=== Supplied records ===
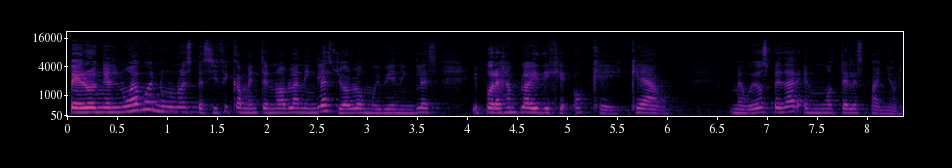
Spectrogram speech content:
Pero en el nuevo, en uno específicamente, no hablan inglés, yo hablo muy bien inglés. Y por ejemplo ahí dije, ok, ¿qué hago? Me voy a hospedar en un hotel español.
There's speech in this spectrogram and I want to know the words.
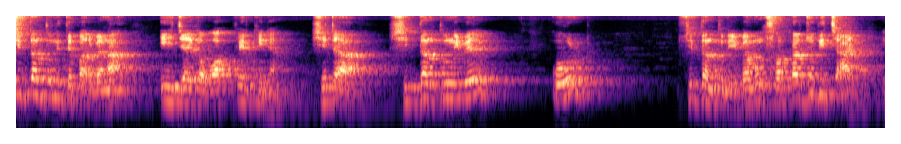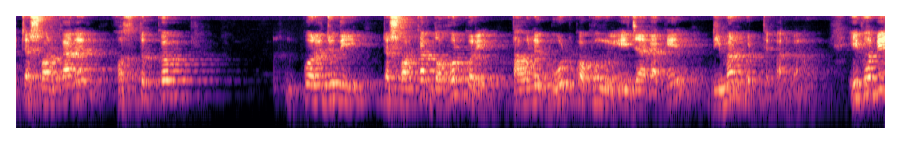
সিদ্ধান্ত নিতে পারবে না, এই জায়গা ওয়াকফের কিনা। সেটা সিদ্ধান্ত নেবে কোর্ট সিদ্ধান্ত নেবে এবং সরকার যদি চায়, এটা সরকারের হস্তক্ষেপ করে যদি এটা সরকার দখল করে, তাহলে বোর্ড কখনো এই জায়গাকে ডিমান্ড করতে পারবে না। এভাবে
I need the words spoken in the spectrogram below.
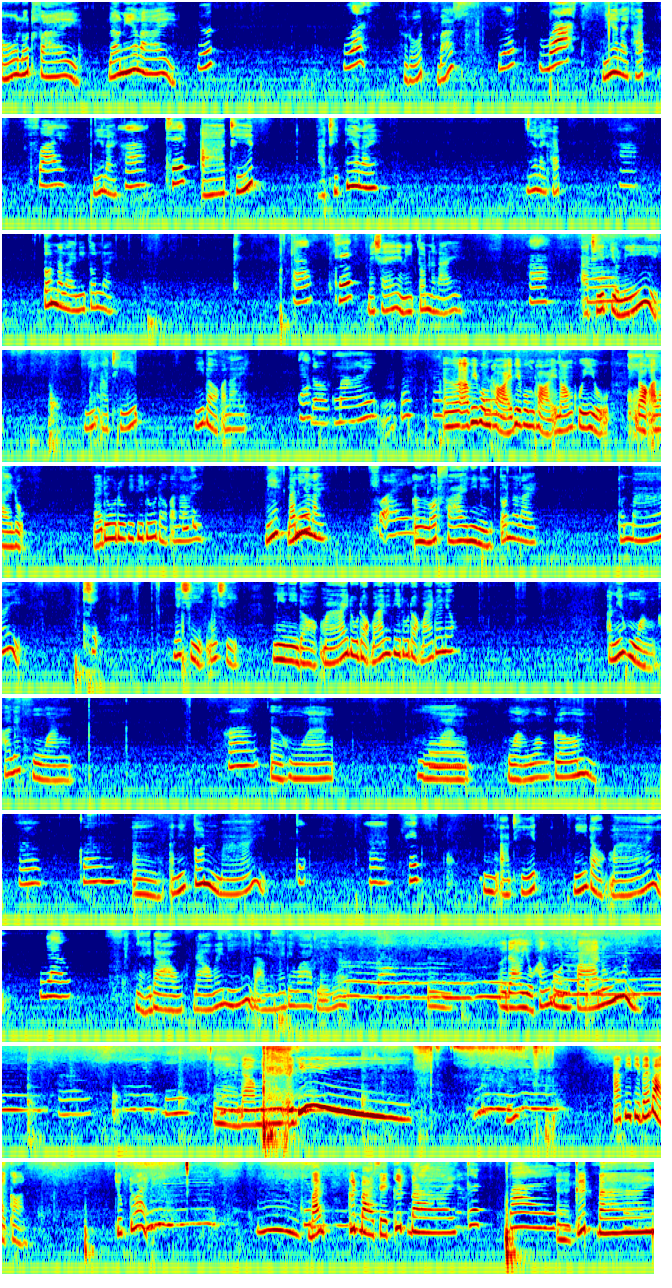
โอ้รถไฟ แล้วนี่อะไร รถรถรถบัสรถบัสนี่อะไรครับ ไฟ นี่อะไรหาเช็คอาทิตย์ อาทิตย์นี่อะไร นี่อะไรครับหาต้นอะไรนี่ต้นอะไรหาเช็คไม่ใช่นี่ต้นอะไรหา อาทิตย์อยู่นี่ นี่อาทิตย์ นี่ดอกอะไร ดอกไม้ เออเอาพี่ภูมิถอย พี่ภูมิถอยน้องคุยอยู่ ดอกอะไรลูก ไหนดูดูพี่พี่ดูดอกอะไร นี่แล้วนี่อะไร ไฟ เออรถไฟนี่นี่ต้นอะไร ต้นไม้ชิไม่ฉีกไม่ฉีก นี่นี่ดอกไม้ดูดอกไม้พี่พี่ดูดอกไม้ด้วยเร็ว อันนี้ห่วงเขาเรียกห่วง ห้องเออห่วง ห่วง ห่วงวงกลม ห้องกลมเออ อันนี้ต้นไม้หาเช็คอืมอาทิตย์ นี้ดอกไม้ เราไหนดาว ดาวไม่มี ดาวยังไม่ได้วาดเลยเรา เออเออดาวอยู่ข้างบนฟ้านู่นเออดาวมีเอ้ยยี่อะพี่พี่บายบายก่อน จุ๊บด้วยอืมบาย goodbye say goodbye เกิดไปเออ goodbye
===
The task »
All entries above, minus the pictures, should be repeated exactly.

Exercise output »
Spectrogram speech content:
Pero en el nuevo, en uno específicamente, no hablan inglés, yo hablo muy bien inglés. Y por ejemplo ahí dije, ok, ¿qué hago? Me voy a hospedar en un hotel español.
There's speech in this spectrogram and I want to know the words.
সিদ্ধান্ত নিতে পারবে না, এই জায়গা ওয়াকফের কিনা। সেটা সিদ্ধান্ত নেবে কোর্ট সিদ্ধান্ত নেবে এবং সরকার যদি চায়, এটা সরকারের হস্তক্ষেপ করে যদি এটা সরকার দখল করে, তাহলে বোর্ড কখনো এই জায়গাকে ডিমান্ড করতে পারবে না। এভাবে
I need the words spoken in the spectrogram below.
โอ้รถไฟ แล้วนี่อะไร รถรถรถบัสรถบัสนี่อะไรครับ ไฟ นี่อะไรหาเช็คอาทิตย์ อาทิตย์นี่อะไร นี่อะไรครับหาต้นอะไรนี่ต้นอะไรหาเช็คไม่ใช่นี่ต้นอะไรหา อาทิตย์อยู่นี่ นี่อาทิตย์ นี่ดอกอะไร ดอกไม้ เออเอาพี่ภูมิถอย พี่ภูมิถอยน้องคุยอยู่ ดอกอะไรลูก ไหนดูดูพี่พี่ดูดอกอะไร นี่แล้วนี่อะไร ไฟ เออรถไฟนี่นี่ต้นอะไร ต้นไม้ชิไม่ฉีกไม่ฉีก นี่นี่ดอกไม้ดูดอกไม้พี่พี่ดูดอกไม้ด้วยเร็ว อันนี้ห่วงเขาเรียกห่วง ห้องเออห่วง ห่วง ห่วงวงกลม ห้องกลมเออ อันนี้ต้นไม้หาเช็คอืมอาทิตย์ นี้ดอกไม้ เราไหนดาว ดาวไม่มี ดาวยังไม่ได้วาดเลยเรา เออเออดาวอยู่ข้างบนฟ้านู่นเออดาวมีเอ้ยยี่อะพี่พี่บายบายก่อน จุ๊บด้วยอืมบาย goodbye say goodbye เกิดไปเออ goodbye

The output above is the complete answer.